Print, exactly as they stand, the lines from the start of the listing to the line containing "Mel spectrogram of a recording, levels from −95", inclusive.
DATA SECTION Start Marker
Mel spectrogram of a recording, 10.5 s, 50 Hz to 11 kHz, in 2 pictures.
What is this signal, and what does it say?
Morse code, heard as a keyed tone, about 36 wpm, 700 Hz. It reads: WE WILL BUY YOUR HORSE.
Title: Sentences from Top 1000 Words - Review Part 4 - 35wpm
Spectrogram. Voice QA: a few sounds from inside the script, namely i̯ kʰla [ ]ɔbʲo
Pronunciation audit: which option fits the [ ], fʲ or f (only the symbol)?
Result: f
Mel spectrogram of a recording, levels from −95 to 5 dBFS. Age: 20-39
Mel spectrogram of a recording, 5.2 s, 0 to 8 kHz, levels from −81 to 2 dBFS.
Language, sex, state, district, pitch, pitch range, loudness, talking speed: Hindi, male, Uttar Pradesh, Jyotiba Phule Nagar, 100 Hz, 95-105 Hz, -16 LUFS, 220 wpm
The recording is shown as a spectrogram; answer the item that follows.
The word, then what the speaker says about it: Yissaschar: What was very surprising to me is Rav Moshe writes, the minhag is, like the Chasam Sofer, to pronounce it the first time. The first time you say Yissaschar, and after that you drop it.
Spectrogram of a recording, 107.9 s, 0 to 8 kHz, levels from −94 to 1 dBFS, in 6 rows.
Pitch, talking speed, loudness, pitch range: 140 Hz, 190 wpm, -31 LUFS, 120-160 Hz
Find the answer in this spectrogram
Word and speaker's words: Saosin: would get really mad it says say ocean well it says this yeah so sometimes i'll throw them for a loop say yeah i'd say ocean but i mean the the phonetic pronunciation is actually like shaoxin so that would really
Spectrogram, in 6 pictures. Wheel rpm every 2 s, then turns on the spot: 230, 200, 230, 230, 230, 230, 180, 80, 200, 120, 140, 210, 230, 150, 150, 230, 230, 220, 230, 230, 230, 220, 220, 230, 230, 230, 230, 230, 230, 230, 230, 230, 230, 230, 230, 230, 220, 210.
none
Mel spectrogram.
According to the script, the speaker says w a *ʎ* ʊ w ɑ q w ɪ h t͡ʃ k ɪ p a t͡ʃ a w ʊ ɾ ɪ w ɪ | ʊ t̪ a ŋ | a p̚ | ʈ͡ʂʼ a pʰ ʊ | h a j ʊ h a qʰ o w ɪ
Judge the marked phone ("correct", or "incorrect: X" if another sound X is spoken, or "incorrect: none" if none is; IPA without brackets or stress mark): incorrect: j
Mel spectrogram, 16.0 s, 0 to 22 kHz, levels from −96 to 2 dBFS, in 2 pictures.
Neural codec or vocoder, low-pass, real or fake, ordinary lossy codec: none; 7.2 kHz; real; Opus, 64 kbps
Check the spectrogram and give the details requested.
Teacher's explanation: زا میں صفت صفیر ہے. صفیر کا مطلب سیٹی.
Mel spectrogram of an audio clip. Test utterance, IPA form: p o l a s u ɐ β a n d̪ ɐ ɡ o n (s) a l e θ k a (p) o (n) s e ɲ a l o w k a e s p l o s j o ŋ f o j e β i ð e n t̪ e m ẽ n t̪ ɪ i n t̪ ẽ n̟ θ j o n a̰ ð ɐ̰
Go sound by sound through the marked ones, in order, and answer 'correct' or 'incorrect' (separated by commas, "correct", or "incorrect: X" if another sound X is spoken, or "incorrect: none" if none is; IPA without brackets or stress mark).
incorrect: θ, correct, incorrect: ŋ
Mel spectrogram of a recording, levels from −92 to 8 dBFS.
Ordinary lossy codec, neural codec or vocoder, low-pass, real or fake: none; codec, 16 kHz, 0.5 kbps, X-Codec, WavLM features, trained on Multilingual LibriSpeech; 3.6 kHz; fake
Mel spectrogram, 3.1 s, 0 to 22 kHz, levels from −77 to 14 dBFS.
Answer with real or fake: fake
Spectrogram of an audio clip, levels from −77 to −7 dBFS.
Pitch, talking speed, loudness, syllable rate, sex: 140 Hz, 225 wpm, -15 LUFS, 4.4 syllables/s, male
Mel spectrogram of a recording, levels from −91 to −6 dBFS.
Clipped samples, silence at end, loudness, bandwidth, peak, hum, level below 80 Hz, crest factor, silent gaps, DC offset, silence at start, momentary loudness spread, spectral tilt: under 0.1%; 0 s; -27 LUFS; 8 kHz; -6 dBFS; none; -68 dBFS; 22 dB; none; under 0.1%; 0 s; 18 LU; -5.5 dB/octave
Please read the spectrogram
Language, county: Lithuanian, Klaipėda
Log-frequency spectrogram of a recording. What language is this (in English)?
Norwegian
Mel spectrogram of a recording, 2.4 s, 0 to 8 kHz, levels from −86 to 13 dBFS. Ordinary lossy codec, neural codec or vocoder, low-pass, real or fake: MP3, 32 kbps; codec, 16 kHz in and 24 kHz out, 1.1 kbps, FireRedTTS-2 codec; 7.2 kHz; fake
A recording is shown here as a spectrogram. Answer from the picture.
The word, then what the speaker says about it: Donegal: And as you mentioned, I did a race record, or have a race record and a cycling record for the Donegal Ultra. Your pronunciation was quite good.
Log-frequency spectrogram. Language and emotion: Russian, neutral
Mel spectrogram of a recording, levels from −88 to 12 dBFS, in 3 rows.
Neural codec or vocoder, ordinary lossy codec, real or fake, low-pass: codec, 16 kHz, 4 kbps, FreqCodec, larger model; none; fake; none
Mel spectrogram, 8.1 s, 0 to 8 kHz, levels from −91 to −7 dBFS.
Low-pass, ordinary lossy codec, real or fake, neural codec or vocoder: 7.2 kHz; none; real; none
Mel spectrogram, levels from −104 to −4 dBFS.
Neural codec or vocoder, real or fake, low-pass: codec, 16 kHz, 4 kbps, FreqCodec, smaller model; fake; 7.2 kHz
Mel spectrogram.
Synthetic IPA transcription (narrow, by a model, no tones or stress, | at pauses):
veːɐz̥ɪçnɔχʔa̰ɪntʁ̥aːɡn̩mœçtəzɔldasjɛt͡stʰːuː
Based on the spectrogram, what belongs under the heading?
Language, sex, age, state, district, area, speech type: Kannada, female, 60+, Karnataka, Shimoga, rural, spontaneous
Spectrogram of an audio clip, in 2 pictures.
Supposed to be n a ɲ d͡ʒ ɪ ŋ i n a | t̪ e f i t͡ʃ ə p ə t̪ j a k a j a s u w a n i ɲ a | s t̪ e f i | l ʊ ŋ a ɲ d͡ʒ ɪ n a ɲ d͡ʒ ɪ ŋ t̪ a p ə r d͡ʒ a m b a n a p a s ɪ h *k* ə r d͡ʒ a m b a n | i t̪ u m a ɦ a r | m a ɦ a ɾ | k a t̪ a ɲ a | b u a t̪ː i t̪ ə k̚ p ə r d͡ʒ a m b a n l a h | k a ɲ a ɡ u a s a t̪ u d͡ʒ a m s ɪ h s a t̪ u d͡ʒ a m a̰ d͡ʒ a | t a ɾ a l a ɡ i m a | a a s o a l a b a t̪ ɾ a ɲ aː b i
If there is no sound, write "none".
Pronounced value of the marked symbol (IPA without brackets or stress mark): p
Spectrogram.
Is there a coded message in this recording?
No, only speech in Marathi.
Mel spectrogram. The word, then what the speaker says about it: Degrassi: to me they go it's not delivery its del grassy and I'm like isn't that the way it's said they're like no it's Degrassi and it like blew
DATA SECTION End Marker
RESULT OF THE EXERCISE
Mel spectrogram of a recording, 10.5 s, 50 Hz to 11 kHz, in 2 pictures.
What is this signal, and what does it say?
Morse code, heard as a keyed tone, about 36 wpm, 700 Hz. It reads: WE WILL BUY YOUR HORSE.
Title: Sentences from Top 1000 Words - Review Part 4 - 35wpm
Spectrogram. Voice QA: a few sounds from inside the script, namely i̯ kʰla [ ]ɔbʲo
Pronunciation audit: which option fits the [ ], fʲ or f (only the symbol)?
Result: f
Mel spectrogram of a recording, levels from −95 to 5 dBFS. Age: 20-39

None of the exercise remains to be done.